view this post on Zulip Paolo Giarrusso (Jul 28 2022 at 18:28):

@Yannick Forster does MetaCoq let you call elaboration, universe inference or Ltac today?

view this post on Zulip Paolo Giarrusso (Jul 28 2022 at 18:33):

with Elpi you will have to know both Coq and some of its internals like elaboration and Lambda-Prolog.

That sounds... backwards again. If we use an analogy to compilation, you're basically claiming that assembly is higher level than OCaml because generating a binary with OCaml requires using OCaml internals like "call the compiler to translate OCaml to assembly" — where the compiler plays the role of elaboration.

view this post on Zulip Paolo Giarrusso (Jul 28 2022 at 18:34):

Elpi lets you generate source Coq terms (which I'm comparing with OCaml), which elaboration translates to kernel terms (which I'm comparing to assembly), while Template-Coq lets you write kernel terms directly.

view this post on Zulip Paolo Giarrusso (Jul 28 2022 at 18:35):

@Yannick Forster am I missing something on the Template-Coq side?

view this post on Zulip Yannick Forster (Jul 28 2022 at 18:36):

I can give more detailed info tomorrow. Quickly: Elaboration no, universe inference for inductives yes but in terms no, ltac yes but not documented

view this post on Zulip Enrico Tassi (Jul 28 2022 at 20:36):

Paolo Giarrusso said:

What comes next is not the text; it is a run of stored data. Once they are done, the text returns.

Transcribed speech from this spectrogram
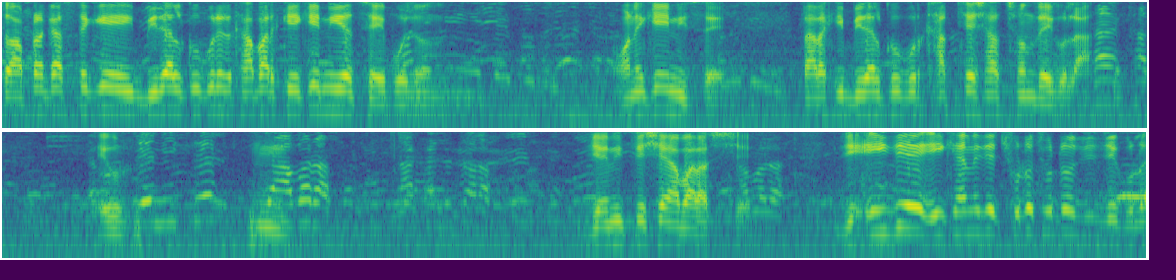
তো আপনার কাছ থেকে এই বিড়াল কুকুরের খাবার কে কে নিয়েছে এই পর্যন্ত? অনেকেই নিছে। অনেকেই তারা কি বিড়াল কুকুর খাচ্ছে স্বাচ্ছন্দ্য এগুলা? যে নিচ্ছে সে আবার আসছে। যে নিচ্ছে সে আবার আসছে। যে এই যে এইখানে যে ছোট ছোট যে যেগুলো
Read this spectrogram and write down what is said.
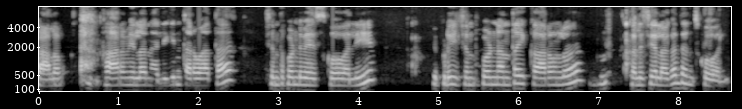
కాలం కారం ఇలా నలిగిన తర్వాత చింతపండు వేసుకోవాలి. ఇప్పుడు ఈ చింతపండు అంతా ఈ కారంలో కలిసేలాగా దంచుకోవాలి.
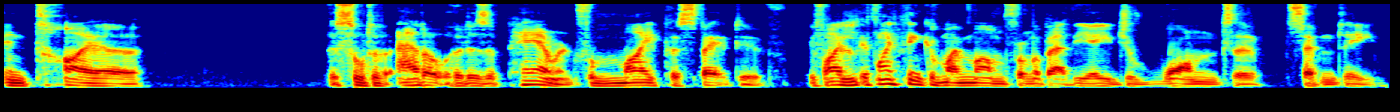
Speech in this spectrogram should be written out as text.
entire sort of adulthood as a parent, from my perspective, if I if I think of my mum from about the age of one to seventeen,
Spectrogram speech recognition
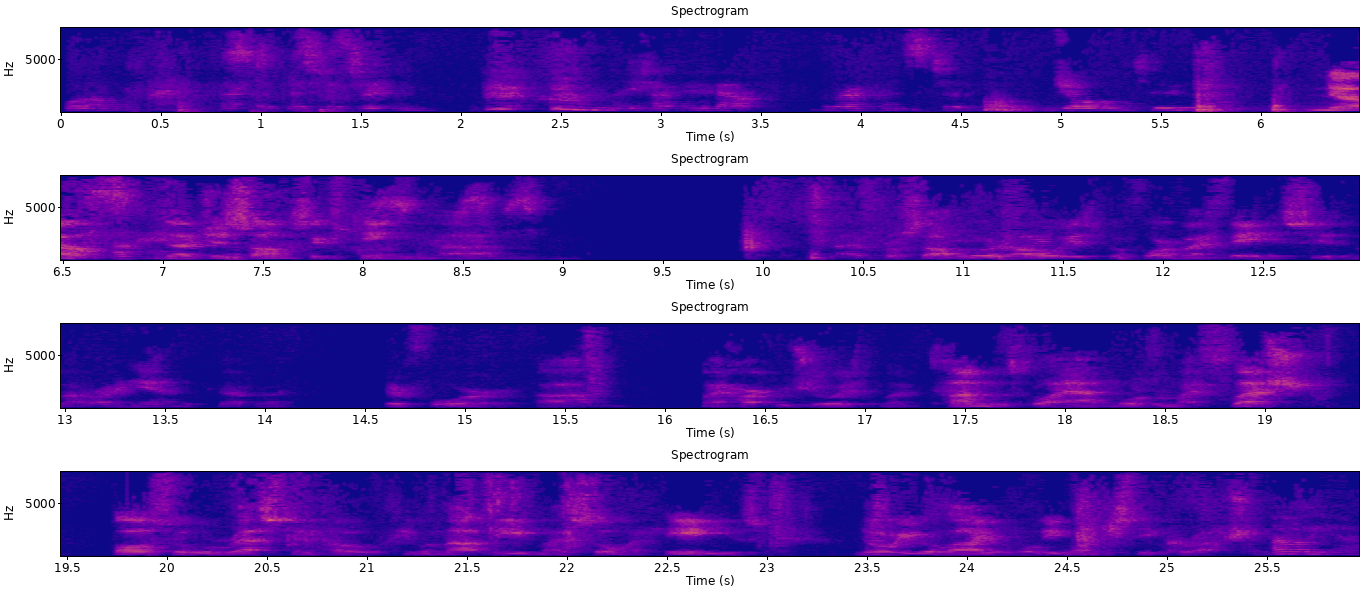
Well, the fact that this was written, are you talking about the reference to Joel too? No, Okay. no, just Psalm sixteen. Um, I foresaw the Lord always before my face, he is at my right hand. Therefore, um, my heart rejoiced, my tongue was glad, moreover my flesh also will rest in hope. He will not leave my soul in Hades, nor will you allow your Holy One to see corruption. Oh, yeah,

But I had already used HOAS, basics of Prolog, and even Twelf, so it might not be the universal experience...

That is cheating, Twelf "transliterates" to Elpi ;-) Good for you!

view this post on Zulip Enrico Tassi (Jul 28 2022 at 20:56):

@Karl Palmskog one was to see it: how much of the pain is taken care of by the language, via its runtime or APIs or other language features. Eg, memory handling is easy if your language has a GC, of if you can kind of implement it via smart pointers (a la C++/rust).

The runtime of of Elpi takes care of the "Logic Monad" you have in OCaml (a bit like Ltac2): you don't pass around the evar map (the state of evars and universes) nor the continuations/alternatives if you need to backtrack. So, if you are not allergic to monads (like me) these 3 languages are equivalent w.r.t. this. This point is moot, for now, in TemplateCoq, since evars are not yet a thing, IIRC. I don't know about Mtac2, maybe @Janno can complement this info.

The runtime of of Elpi takes care of binders (shifting/substitution) so you don't see a De Bruijn index/level, never. I believe Mtac2 is super close to that. I believe in Ltac2 the AST has variables as numbers, but you can play with quotations/antiquotations to avoid most of the times the pain. I don't know if this trick applies to TemplateCoq, but I don't think so. In OCaml we have no support for that (we had the quotation/antiquotation trick a long ago) but we could use an API in the style of bindlib to hide indexes and impose a coding style very close to the one of Elpi/Mtac2 w.r.t. crossing binders. They do so in lambdapi (dedukti) and the code looks nice to me.

Elpi and Ltac2 have support for quotations/antiquotations to write code (data) using Coq's syntax/parser. I believe Mtac2 also lets you use Coq's syntax (since the object language and meta language are kind of mixed). TemplateCoq has a quotation/antiquotation mechanism, but I don't think you can mix/nest the two languages, please correct me if I'm wrong.

Elpi has a quite sophisticated FFI, so binding Coq's internals as Elpi's APIs is easy, and hence can access almost everything and script the vernacular (programmatically open sections, modules, declare implictis, coercions...). I believe Ltac2 has a good FFI, but I don't see many Coq internals exposed, dunno why. I've no clue how hard it is to bind a primitive in Mtac2 or TemplateCoq. I know the latter has a writer monad to add inductives/definitions to the environment, but I don't think it has many more effects than these.

And given this message is biased ;-) I must mention that Elpi has => (implication) which is the best thing after sliced bread, but you really need a logic programming language for that and explaining it without that background is too hard, so you will have to believe me ;-)


Last updated: Jan 29 2023 at 19:02 UTC